If you grew up cycling in the city, you know how big of a role MASHSF played in pedaling the culture forward. As an instrumental part of their team, Chas Christiansen seemed to live life on the edge. Some keywords that come to mind when thinking about his riding style consists of hardcore, grit, and aggressive. To continue progressing the cycling culture, we spent some time getting to know the person behind the bike and this week, we're excited to go in depth with Chas.
"When I race I kind of just let go and let instinct take over..."
Tell us a little bit about yourself.
My name is Chas Christiansen and I grew up in the pacific northwest of the United States, Born in Oregon and spent my formative years in Washington State.
When did you get into cycling and why?
I have always been into riding bikes, from when I was a kid and I rode my BMX bike around the neighborhood to riding to high school before I got a car. I moved to Portland Oregon in 2004 and really started riding more then, I did not have a car so a bike was how I got around. I had a cyclocross bike and started to go to local CX races and from there go into alleycats and track racing.
We know you've traveled around the world for cycling. How has each environment impacted the way you ride and what you think about the cycling community?
It is really cool to see how each community and culture embraces cycling, from serious racing to a purely social activity, riding bikes means different things to different people. I also think it is rad to see what kinds of different trends catch on where, uncut riser bars on track bikes in Italy to full carbon rear disc wheels in Indonesia. The common thread is always the feeling of freedom the riders get from their bikes, which is rad.

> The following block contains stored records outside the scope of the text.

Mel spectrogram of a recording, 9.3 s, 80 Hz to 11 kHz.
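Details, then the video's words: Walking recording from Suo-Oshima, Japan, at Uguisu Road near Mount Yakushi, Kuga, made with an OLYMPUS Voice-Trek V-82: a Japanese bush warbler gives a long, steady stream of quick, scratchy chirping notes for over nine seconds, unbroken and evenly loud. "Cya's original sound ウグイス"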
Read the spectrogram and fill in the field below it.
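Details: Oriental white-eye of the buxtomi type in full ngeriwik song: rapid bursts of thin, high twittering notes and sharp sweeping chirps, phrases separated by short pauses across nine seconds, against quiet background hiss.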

I race for the stoke,
to get pumped and stay pumped.
How do you take your coffee?
French press, cream and sugar.. I can do black coffee if need be, and espresso is purely for after a nice meal.

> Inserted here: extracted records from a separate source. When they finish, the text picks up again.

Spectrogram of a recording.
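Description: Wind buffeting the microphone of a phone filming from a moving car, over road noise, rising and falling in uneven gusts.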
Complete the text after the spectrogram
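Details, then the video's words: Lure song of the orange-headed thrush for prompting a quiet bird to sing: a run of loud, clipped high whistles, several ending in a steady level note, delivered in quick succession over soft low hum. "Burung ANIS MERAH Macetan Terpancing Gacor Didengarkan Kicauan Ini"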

Walk us through your daily ritual.
If I am home in SF, I usually wake up around 6:30 and make some food and drink coffee, this is my time for myself so it involves reading a book in bed. I aim to get out riding by 7:30-8:00, most training rides last 3-4 hours so back home by noon(ish). From there I generally run a few errands, stop by MASH on my way to either my art studio or the TCB office. It really depends on what kind of work I have to do that day, but I will say I prefer the art studio to the office. Back home around 6:30-7pm eat dinner, maybe go out and shoot some pool and have a few beers with the breh, or hang with my lady, I'm turning into an old man so usually asleep around midnight.

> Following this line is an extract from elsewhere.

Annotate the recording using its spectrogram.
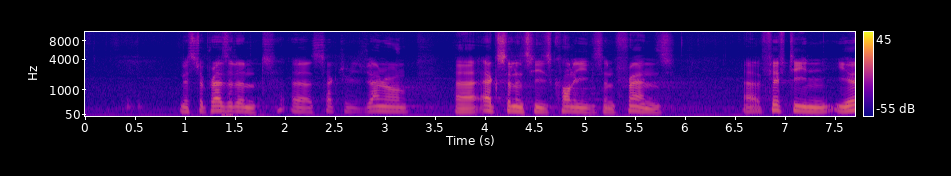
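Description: A man speaks formally through a microphone in a large echoing hall.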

Racing is a huge part of your life. Could you let us in on your mentality of racing and how you feel during those moments of adrenaline?
I race for the stoke, to get pumped and stay pumped. If I get a result that rules, but for me it is definitely more about having fun. That being said I train for racing because you always have more fun if you are mixing it up rather than hanging on for dear life. It is a funny thing to me because when I race, I kind of just let go and let instinct take over, I am horrible at reading the race and applying tactics because I usually so caught up in the speed and adrenaline.
What type of music do you listen to? What is your favorite song to ride to?
I am a punk rocker at heart so pretty much any sort of punk is my jam, but I really dig on most anything. I find that I don't pay a ton of attention to the lyrics of a song and focus more on the music. Right now I have been really hyped on Trash Talk, their song Awake gets me ready to shred.
Any big plans in the future you'd like our audience to know about?
Not really, keep on shredding, race more Gravel races, go on more adventures, I would like to focus on producing more art so hopefully a show at some point this year.
A huge shout out to Chas for taking the time to chat and letting us learn more about his life.Check out more cyclists